1. Log in to CRXDE Lite at http://{server}:{port}/crx/de/index.jsp. Create a node with the property sling:Folder with the name customFormAction in the /apps/AEM64_PersistJCR/components/content.

2. Add the following property to the customFormAction node:

  • sling:resourceType (String) - foundation/components/form/action
  • componentGroup (String ) - .hidden

3. Under customFormAction, create a file named post.POST.jsp. Add the following code.

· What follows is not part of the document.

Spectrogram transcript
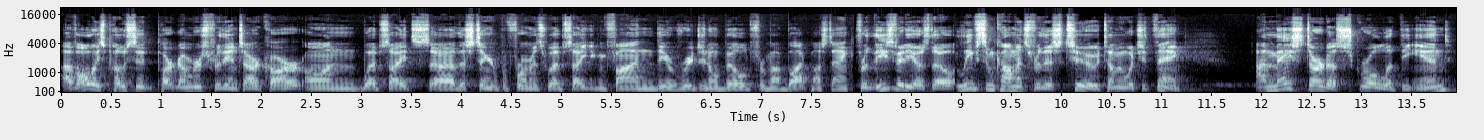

<%@include file="/libs/fd/af/components/guidesglobal.jsp" %>
<%@include file="/libs/foundation/global.jsp"%>
<%@page import=",
   " %>
<%@taglib prefix="sling"
                uri="" %>
<%@taglib prefix="cq"
     String formName = request.getParameter("formName"); 
     String formPosition = request.getParameter("formPosition"); 
 	 String formOffice = request.getParameter("formOffice"); 
	 String formAge = request.getParameter("formAge");
     String formDate = request.getParameter("formDate"); 
	 String formSalary = request.getParameter("formSal");  
   com.adobe.persist.core.EmployeeInter data = sling.getService(com.adobe.persist.core.EmployeeInter.class);
   data.addEmployeeData(formOffice, formAge,formPosition, formName, formSalary, formDate);


This code captures the posted form fields that are submitted from the form. It then creates an instance of com.adobe.persist.core.EmployeeInter object. Finally it invokes the EmployeeInter object's addEmployeeData() method and passes posted form values.

4. Open the Form again in Edit view. Click on Form Start and click the wrench icon. In the dialog, click the Advanced Tab. Select customFormAction from the drop-down list.

The custom form action showing up in the Form Action drop-down

5. Click Ok.

Submit data to the Experience Manager JCR

To submit data to the Experience Manager JCR, enter the following URL:


Enter values and click the Submit button. The following video shows this use case.


If you do not create a system user and configure the Sling Mapping Service, as described in this article, this example application does not work.  

See also